A typical performance
Burmese performances of all types have long opened with a woman dancing and making offerings to local spirits to assure the performance’s success. Reformist religious ideas now make it necessary to demonstrate greater allegiance to the Buddha than to spirits, so obeisance is currently made to both as a performance opens. Soon after this opening, members of the troupe come out on stage, one by one, to sing Burmese pop songs for an hour or so. The songs date back to the 1960s and are accompanied by a combination of Burmese and Western instruments. The singers wear very luxurious, contemporary Burmese clothes: the men in silk longyis (ankle-length tubes of cloth wrapped like a skirt), and long-sleeved shirts with a cotton jacket; the women also in full-length skirts and long-sleeved blouses. Next comes the “opera:” a morality play based on some historical legend or other story. It includes the star of the troupe dressed as a Burmese prince and other troupe members, including servants, in old-fashioned attire. The play lasts till about midnight, when the “stage show” starts. Now the heart of many performances, the stage show is the Burmese equivalent of a rock concert cum fashion show: electric guitars and synthesizer provide the musical accompaniment—with a pounding beat and at huge volume—while troupe members appear to sing rock songs. This time they are dressed in the latest Western rock star fashion: the guys wear the baggy shorts, running shoes, baseball caps and muscle shirts of hip hop, or at other points Mafioso-style dark suits and shades. In fact, the star of the troupe, who appears last in the series and performs the most songs, changes his clothes constantly, even from one verse of a song to the next. Women appear relatively little in this section of a performance, but when they do they, too, transgress all norms of Burmese attire, appearing in scandalously short skirts and halter-tops, apparel that is still rarely seen on the streets of Rangoon or Mandalay.

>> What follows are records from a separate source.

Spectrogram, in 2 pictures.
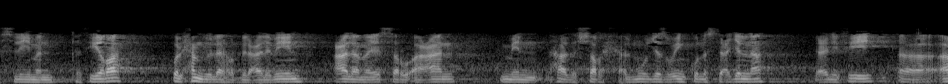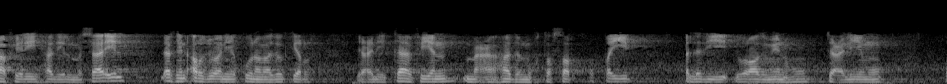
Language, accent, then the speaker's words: Arabic; Sudan; كان عندنا في السودان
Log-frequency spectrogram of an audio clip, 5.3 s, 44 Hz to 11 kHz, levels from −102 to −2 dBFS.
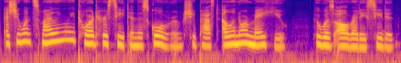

The stage show goes on until about two in the morning, at which point a modern-day play is performed. This is invariably melodramatic, filled with heart-rending scenes, although the comedians in the troupe will also do some cutting up along the way. Once it ends, the “duet” starts. Classically, this scene would portray a prince and his beloved engaging in song and dance routines as they console each other in some remote forest which they must travel through. Today, in most troupes, the duet puts a number of male dancers on stage, each of them performing brief dance turns but interspersing these by singing pop love songs, while a group of women troupe members sit in a semi-circle behind them.

Youth culture triumphant
A classical performance would continue with the “last section” of a performance. This would relate the sort of story now performed in the “opera” earlier in the night, often on a Buddhist or historical theme, but in an abstruse, poetic language, with slow, often mournful songs, and highly stylized gestures. Few troupes in Burma today maintain this practice. In light of how long the stage show and melodrama last, little time remains in which to perform this older-style segment—and young people have no interest in it in any case.

It is ironic that the Southeast Asian society that has in many ways most adamantly resisted modernization has gone particularly far in abandoning its popular performances to the tastes of young spectators. Older people express regrets for the old-fashioned performances of their younger days, but few Burmese under the age of thirty know what it is they’re talking about.